The V8 Utes Series’ mooted ‘Ute of The Future’ could make its first public appearance in 12 months time ahead of a year-long testing program and 2015 introduction.
Like its V8 Supercars big brother, the category is responding to the changing nature of the Australian automotive marketplace by embarking on a new technical direction which will see more traditional, foreign-built utes replace their Australian sedan-based counterparts.
The existing pair of manufacturers, Ford and Holden, and their Ranger and Colordao models respectively, could be joined by other marques such as Nissan with its Navara, and Toyota with its Hilux.
Category administrator Craig Denyer says that plans are ongoing, and he hopes that at least two prototypes will make their first public appearance at the final event of the 2013 season at Sydney Olympic Park.
“If you look at the market relevance of the SUV today, there’s one in three sold,” Denyer told Speedcafe.com.
“The fact that the existing Ute market has fallen away in the last two or three years, and the market has changed, and the relevance of Ford and Holden today are significantly less than when we started the series 12 years ago, means that the category needs to evolve.
“It needs to be relevant to the fan base moving forward, and I think we’re being driven down that path. We’re also being encouraged by a number of manufacturers to go down that path, including Ford and Holden.
“Our plan, at this stage, is to have two prototypes ready for the end of 2013, which will give us a full year to conduct extensive testing ahead of a 2015 race debut.”
Denyer first discussed the category’s technical future in the second half of last year, and the new generation utes will have been in the planning for a considerable period.
“We started the process back in 2010, so by the time I guess we get to the point where we start racing them, it’s been a five-year planning process,” he said.
“All of our competitors are across what the plans are, and we always said that we’re going to take it step-by-step.
“The key thing is to not lose what the category’s built up in 10 years of very, very good competition, and more importantly, in terms of the cost to the competitor to stay in the current pool of what it costs to compete on a yearly basis.”
While the changes are significant, the category will retain its heavily production-based orientation.
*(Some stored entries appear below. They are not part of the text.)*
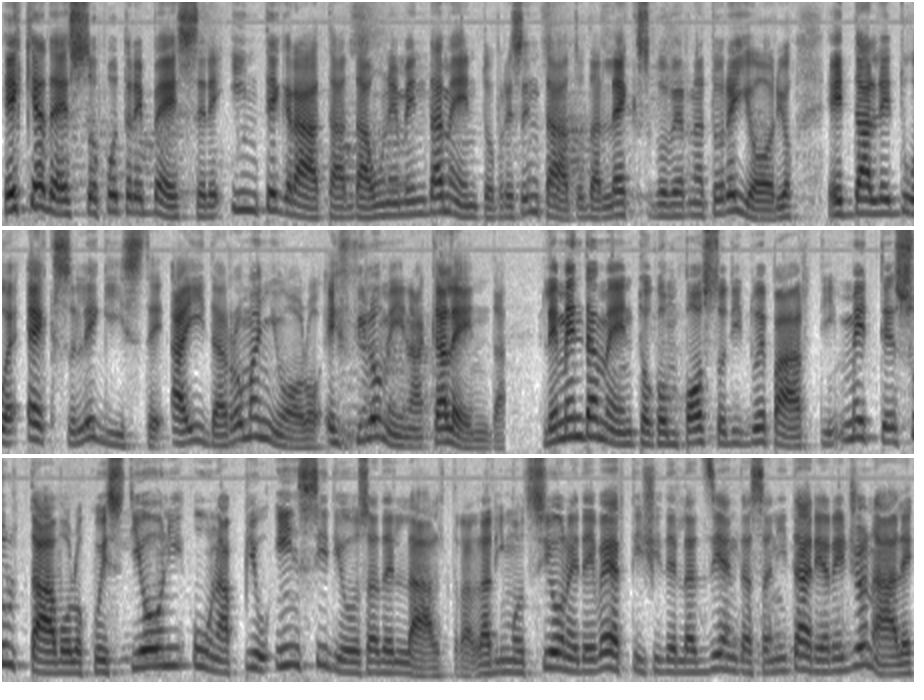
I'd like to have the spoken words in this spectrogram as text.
e che adesso potrebbe essere integrata da un emendamento presentato dall'ex governatore Iorio dalle due ex leghiste Aida Romagnuolo e Filomena Calenda. L'emendamento, composto di due parti, mette sul tavolo questioni una più insidiosa dell'altra, la rimozione dei vertici dell'azienda sanitaria regionale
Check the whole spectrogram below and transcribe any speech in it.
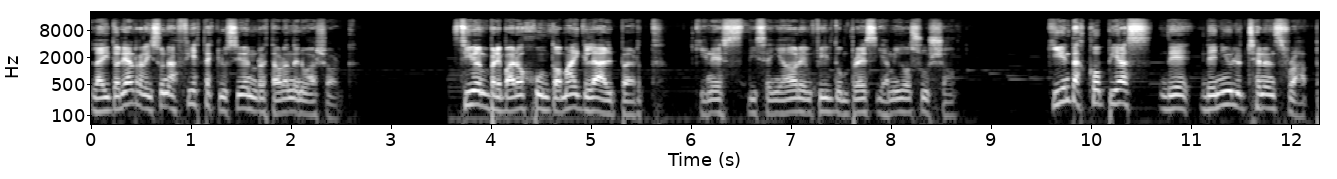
la editorial realizó una fiesta exclusiva en un restaurante de Nueva York. Steven preparó junto a Michael Alpert, quien es diseñador en Filton Press y amigo suyo, 500 copias de The New Lieutenant's Rap,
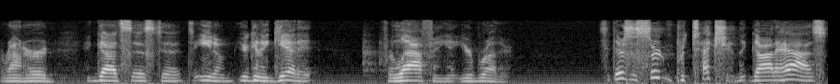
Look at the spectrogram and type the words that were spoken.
around her. And, and God says to, to Edom, you're going to get it for laughing at your brother. See, there's a certain protection that God has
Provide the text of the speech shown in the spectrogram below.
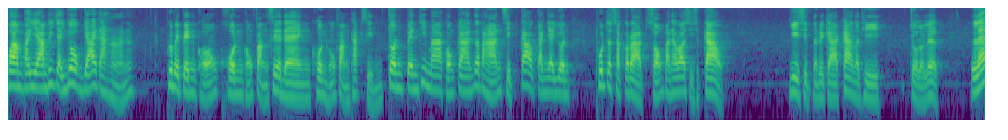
ความพยายามที่จะโยกย้ายทหาร เพื่อไปเป็นของคนของฝั่งเสื้อแดง คนของฝั่งทักษิณจนเป็นที่มาของการรัฐประหาร 19 กันยายน พุทธศักราช 2549 20นาฬิกา9นาทีโจโลเลิก และ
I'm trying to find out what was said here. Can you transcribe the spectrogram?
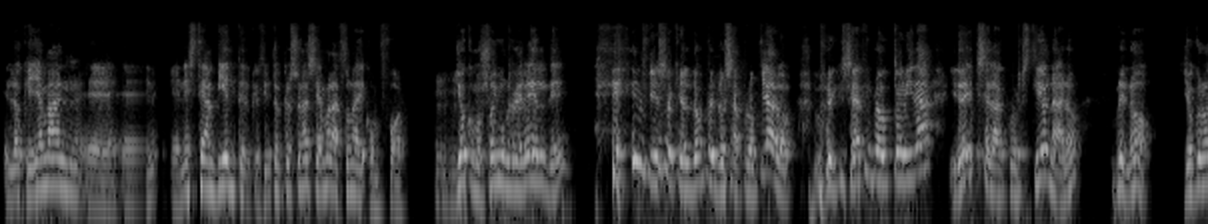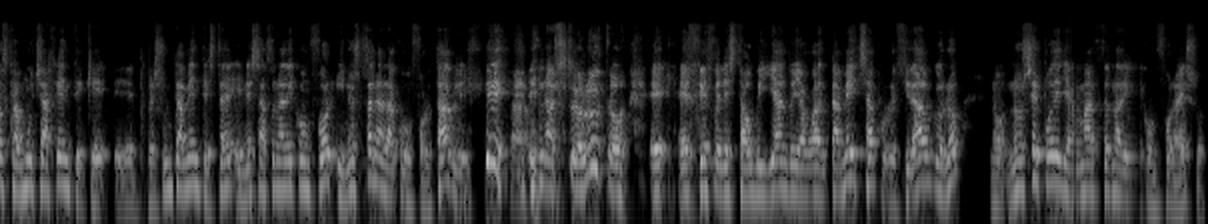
en lo que llaman, eh, en, este ambiente el crecimiento personal se llama la zona de confort. Yo como soy un rebelde, pienso que el nombre no es apropiado, porque se hace una autoridad y nadie se la cuestiona, ¿no? Hombre, no, yo conozco a mucha gente que eh, presuntamente está en esa zona de confort y no está nada confortable, en absoluto. Eh, el jefe le está humillando y aguanta mecha, por decir algo, ¿no? No, no se puede llamar zona de confort a eso.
The current incarnation of utes utilise modified production engines, with a limited number of high-performance components substituted for the stock parts.
“We want to stay production-based in terms of the engine, probably the transmission, probably the drivetrain,” said Denyer.
“They’ll look like the production version of whatever car, whether it’s a Ranger, Colorado, Hilux, Nissan Navara, or any of the others.
“They’ll certainly have relevance in terms of the production market, but where we can we’d certainly like to carry over as many of the production components as we can, so long as it’s cost-effective for the competitor.”
The FG Falcon’s full introduction to the category this year had been delayed due to issues in sourcing a suitable V8 engine, after Ford discontinued the XR8 model.
The 2013 Auto One V8 Ute Series commences at Adelaide on February 28 to March 3.